Call to Action- With the end of the world prediction there is a substantial risk of embarrassment and humiliation if you are wrong. He has managed to not only project this message but has created a call to action.  People are aware of the Rapture and are acting on that by projecting his message beyond his small radio station, even though the consequences for being wrong may be dire. Creating a call to action is often the hardest part, conveying an idea to someone is not nearly as hard as getting a person to act on it. People have independently created grassroots campaigns to spread his message in every corner of the country. You cannot drive a length of highway in this state without seeing at least one sign, bumper sticker or billboard will the date May 21st, 2011 emblazoned on it.

Public relations campaign aside, we find ourselves in two places on Saturday night;
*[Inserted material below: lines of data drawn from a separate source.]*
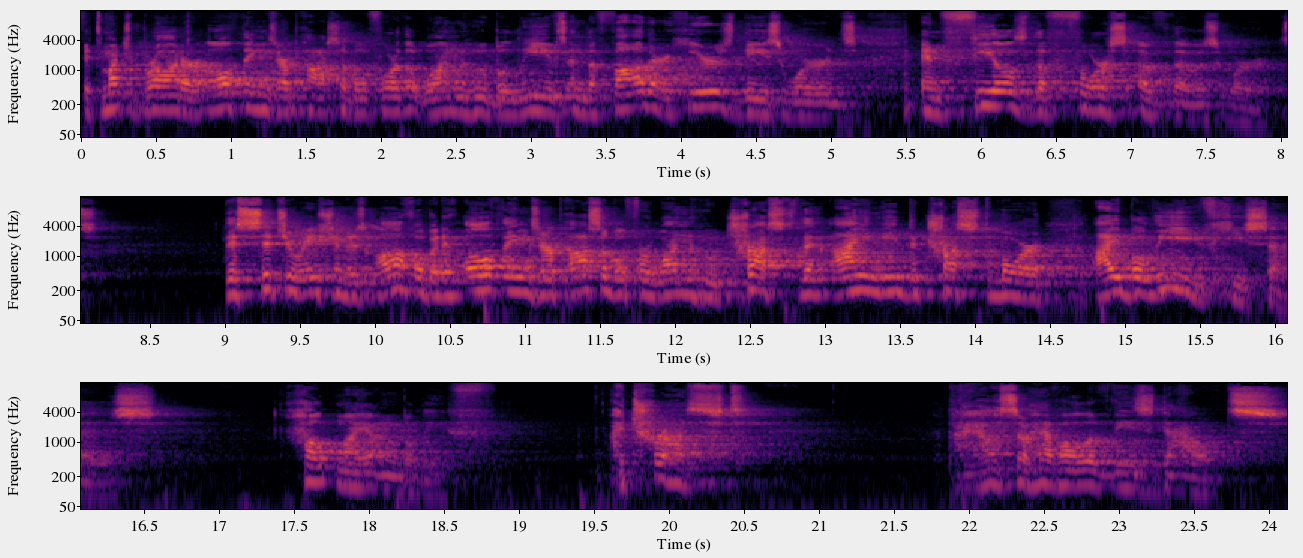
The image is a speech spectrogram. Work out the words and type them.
It's much broader. All things are possible for the one who believes. And the Father hears these words and feels the force of those words. This situation is awful, but if all things are possible for one who trusts, then I need to trust more. I believe, he says. Help my unbelief. I trust. But I also have all of these doubts.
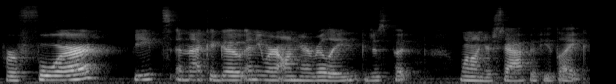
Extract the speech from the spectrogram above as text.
for four beats. And that could go anywhere on here, really. You could just put one on your staff if you'd like.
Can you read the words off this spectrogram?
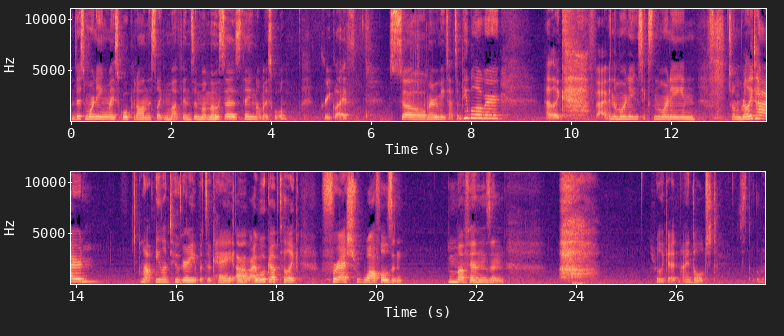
this morning, my school put on this, like, muffins and mimosas thing. Not my school. Greek life. So, my roommates had some people over at, like, 5 in the morning, 6 in the morning. And so, I'm really tired. Not feeling too great, but it's okay. Um, I woke up to, like, fresh waffles and muffins and really good. I indulged just a little bit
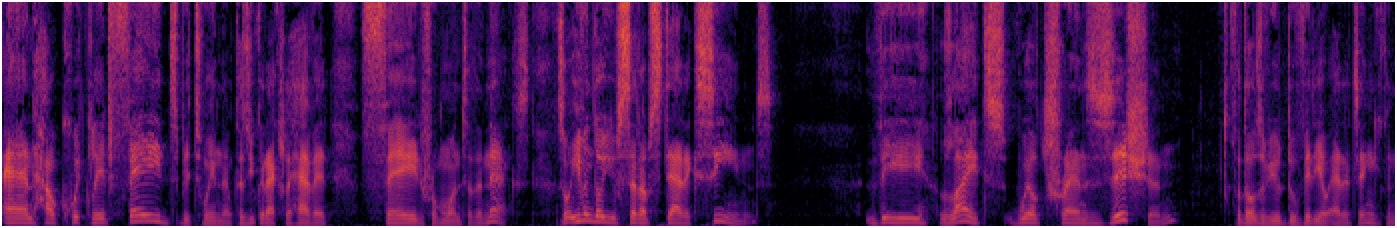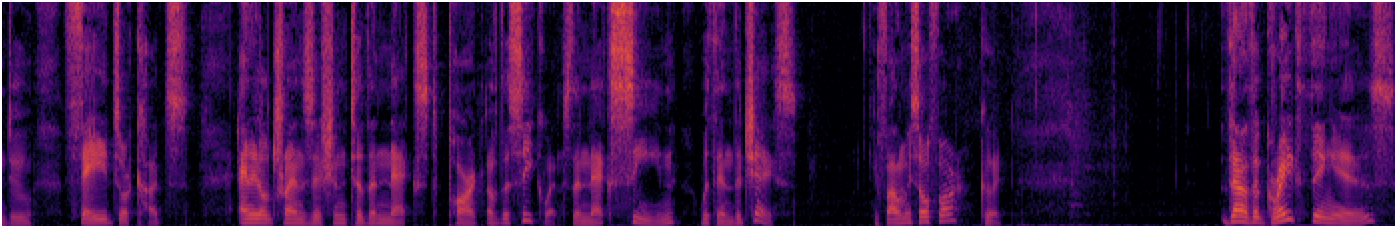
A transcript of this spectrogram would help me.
and how quickly it fades between them because you could actually have it fade from one to the next. So even though you've set up static scenes, the lights will transition. For those of you who do video editing, you can do fades or cuts, and it'll transition to the next part of the sequence, the next scene within the chase. You follow me so far? Good. Now, the great thing is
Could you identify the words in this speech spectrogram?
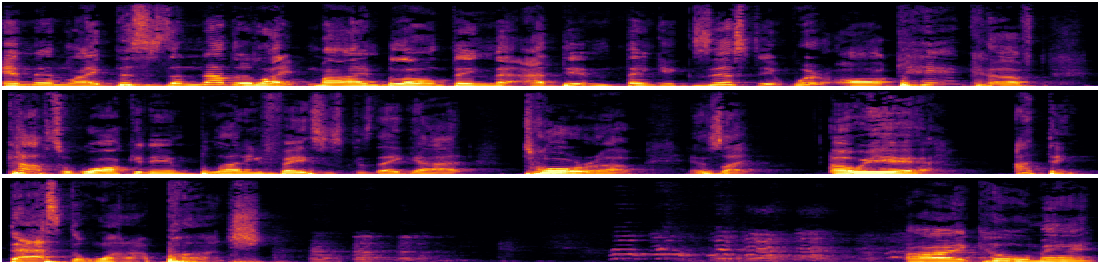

a) Running from the shower of fire and brimstone coming down from the heavens wishing we had listened to Harold Camping’s brilliant prediction or;

b) Going about our Sunday routine thinking about all of the people who really believed in this message only to be crushed by its lack of delivery.

The staff at Evergreen hopes you have a fire and brimstone-free weekend and we will be ready to blog about dealing with the aftermath of a failed PR campaign on Monday.

Tweet Tweet

Thursday, May 19th, 2011

Twitter is a rapidly-growing social media site that allows people to “tweet” about the current moment and give a quick status update. Limited to 140 characters, tweeters are cut short but still manage to get a message across.

In addition to following their friends on Twitter, many people also follow celebrities, who clue into their personal lives and whereabouts. It seems like almost every famous person has a personal Twitter account, from President Obama to Oprah. Recently, Lindsay Lohan tweeted to her fans about a stalker. Not only did she describe the situation, but she also posted a picture of him! Additionally, exes Chris Brown and Rihanna just started following one another on Twitter, which upset many of Rihanna’s fans. Charlie Sheen created havoc when he signed up for Twitter and posted crazy tweets, though he did reach one million followers in just 24 hours.

Twitter is not just for celebrities and fans, though. Many big companies utilize Twitter as a means of advertising and aspire that their company or product becomes a Trending Topic. Businesses can also have a promoted Trending Topic, in which they pay to be featured on the right sidebar of the website’s homepage. Clicking on a Trending Topic reveals what people are tweeting about the topic. This is a huge deal for the advertising world, because people can get instant opinions about a company or product. The value of Twitter messaging has been debated as has the reach of its advertising. Also, as we have talked about on here on a number of occasions, it does open up a Pandora’s Box of issues for your company you must be prepared to address. Ranging from security to new hires, Twitter can work as a negative or positive for your company.

Do you have a Twitter success story?

What about a Twitter nightmare?